Restaurant Philip is on a terrace beside the water. I love to sit right at its edge and look through the water to the gravel bottom and watch the water surge into this section from about five or six channels. Some ducks play in the current and upend themselves looking for food near the opposite bank. I can see every detail of their paddling feet. Long, thin, leafy plane tree branches overhang. All you can hear is rushing water.
On the other hand, the spring at Fontcaudette, pictured above, is tiny and trickles from a dark hole under a rock wall. It has been formalized a bit by some stone walling creating a small pond for the hameau, probably about five or six house originally. The water flows in a little channel through the garden of Les Romarins and down in to the vegetable garden below our hedge. There are a lot of black polythene garden irrigation pipes involved.
The difference between the two springs is just a matter of scale.
The tiles are still warm underfoot as I open the French doors and shutters to the terrace. Cool morning air flows inside. The table under the grapevine is in morning shade and angled to look across the hedge to the hills of the Luberon.
Nick is back with the bread and the coffee is made. It seems a bit silly but I’ve brought my stovetop espresso pot half way around the world so that we can have strong,smokey intense coffee in the morning. Plungers and filters just don’t quite get there!
As we sit, peacefully gazing out to the hills, two small spiders, one black and the one brown, provide the entertainment as they climb and drop, climb and drop from the pergola above.
They perform this to a strange soundtrack coming from the pool filled by the ‘font’ of Fontcaudette, which lies to the back corner of the house. At first, we thought it was the sound of squawking birds, a bit like an Australian wattle bird, but it was far too harsh for a European bird. We then discovered that there is a group of quite large frogs inhabiting the pond and it is their croaking which accompanies all our meals. Actually, the croak is pretty much like the sound of a wet foot squelching in a wet Croc!
So, we sit, and gather ourselves for the day. What will we do or not do?

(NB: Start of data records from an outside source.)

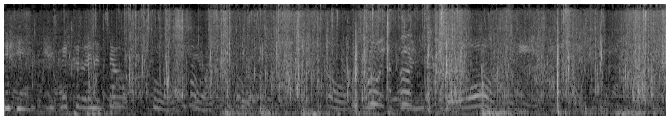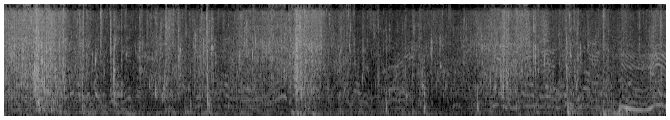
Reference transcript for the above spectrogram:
นี่ไม่ขึ้นเลยนะเจ้าโอ้โหโอ้โหโอ้โหโอ้โหตะเพียนโอ้โหอืม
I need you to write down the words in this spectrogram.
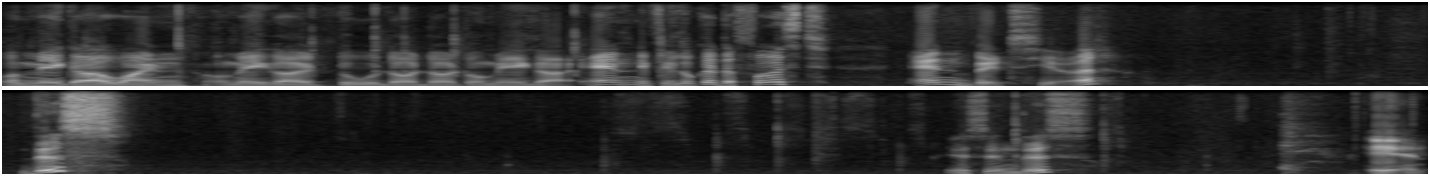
omega 1 omega 2 dot dot omega n if you look at the first n bits here this is in this a n.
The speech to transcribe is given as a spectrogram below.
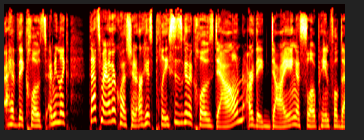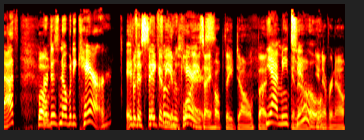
have they closed? I mean, like that's my other question. Are his places going to close down? Are they dying a slow, painful death, or does nobody care? If for the sake of the food, employees. I hope they don't. But Yeah, me you know, too. you never know.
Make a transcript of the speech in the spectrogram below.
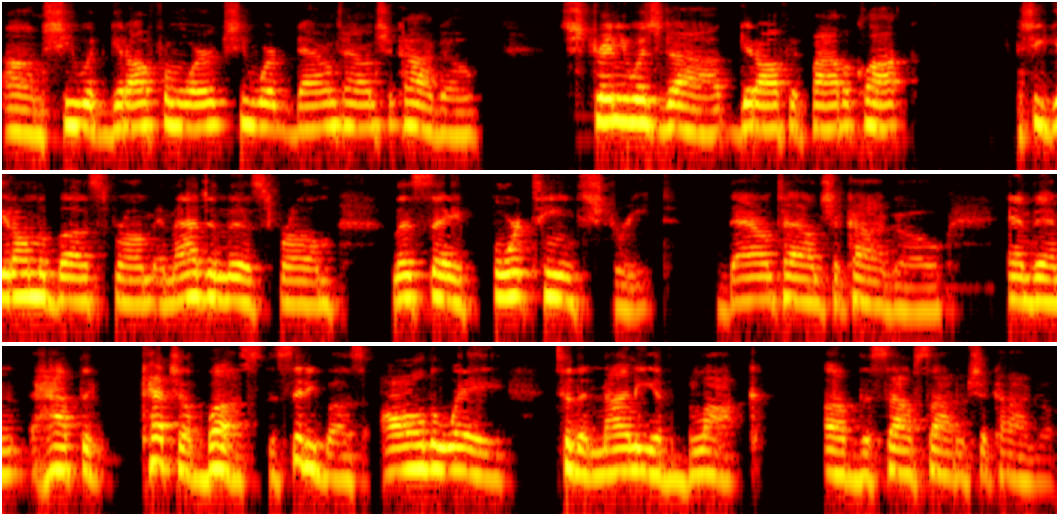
Um, she would get off from work. She worked downtown Chicago, strenuous job. Get off at five o'clock. She'd get on the bus from. Imagine this from let's say 14th Street, downtown Chicago, and then have to catch a bus, the city bus, all the way to the 90th block of the south side of Chicago.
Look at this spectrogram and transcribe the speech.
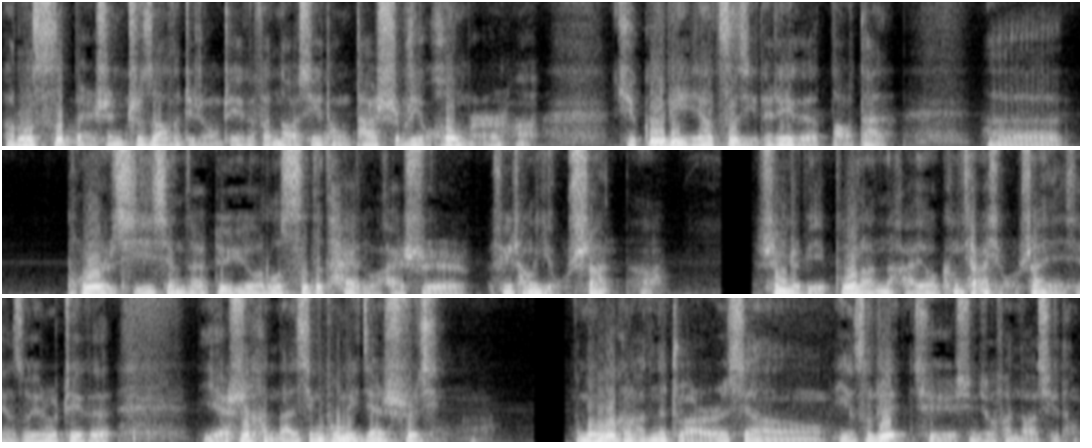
俄罗斯本身制造的这种这个反导系统，它是不是有后门啊？去规避一下自己的这个导弹。呃，土耳其现在对于俄罗斯的态度还是非常友善啊，甚至比波兰的还要更加友善一些。所以说，这个也是很难行通的一件事情。那么乌克兰呢，转而向以色列去寻求反导系统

There must be strict planning controls over new buildings in the rural area north of Coustellet. The new houses are built of the same limestone and in the same style as the established farm houses. In the hameau of Fontcaudette some of the seventeenth century old houses are so clustered that one roofline is merged with another, the terracotta tiles flowing over the entirety.
Further down the road are some new houses which sit up bright and crisp in fresh white limestone. You can see the limestone exposed in road cuttings through the Luberon to Lourmarin and you can see its natural tendency to split into building stones.

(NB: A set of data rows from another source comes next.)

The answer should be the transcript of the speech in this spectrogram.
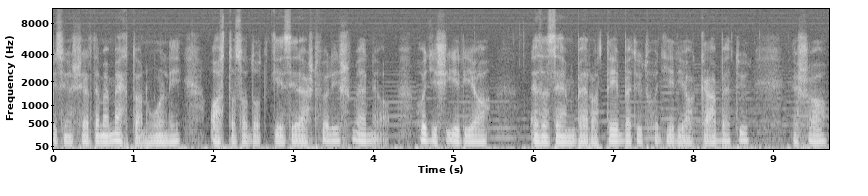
bizonyos értelemben megtanulni azt az adott kézírást fölismerni, hogy is írja ez az ember a T betűt, hogy írja a K betűt, és a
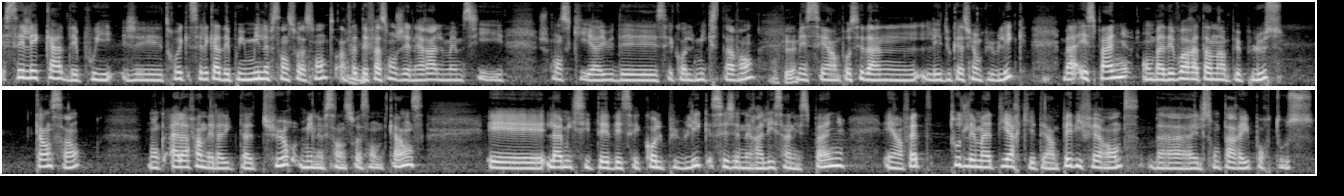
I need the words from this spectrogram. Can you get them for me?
c'est le cas depuis, j'ai trouvé que c'est le cas depuis 1960, en fait, de façon générale, même si je pense qu'il y a eu des écoles mixtes avant, mais c'est imposé dans l'éducation publique. Bah, Espagne, on va devoir attendre un peu plus, 15 ans, donc à la fin de la dictature, 1975. Et la mixité des écoles publiques se généralise en Espagne. Et en fait, toutes les matières qui étaient un peu différentes, bah, elles sont pareilles pour tous.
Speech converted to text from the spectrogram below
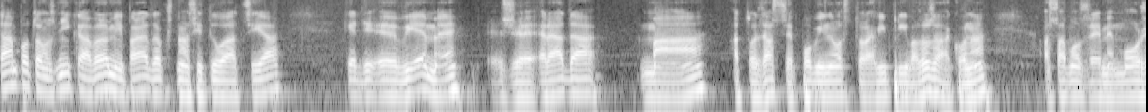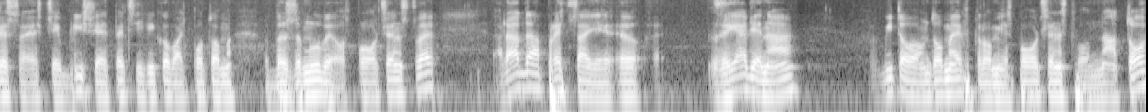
Tam potom vzniká veľmi paradoxná situácia, keď e, vieme, že rada má a to je zase povinnosť, ktorá vyplýva zo zákona a samozrejme môže sa ešte bližšie specifikovať potom v zmluve o spoločenstve. Rada predsa je e, zriadená v bytovom dome, v ktorom je spoločenstvo na to,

I don’t know how long it takes for the stone to weather down to the older dark grey buff colour, but I enjoy seeing the varying degrees of weathering and softening with age.
Many of the olive trees around Fontcaudette grow in a circular trio. They are slender young trees growing from the rootstock of their ancient parent. Sometimes the decaying stump is left in the centre and sometimes it has been removed,leaving bare earth in the middle of the cluster.
I’m sorry not to have seen the dark,twisted trunks of the mature trees.
I’m waiting for the thunderstorm which is rolling around in the hills behind us. It seems a long time since I’ve listened to the heavy thudding and rumbling that precedes a summer storm. Melbourne doesn’t produce as many of those as it used to, but here in Provence they’re a regular part of summer and a relief from the days of heat. The big decision is whether to risk lighting the charcoal BBQ in the face of being washed out. I think we’ll do it!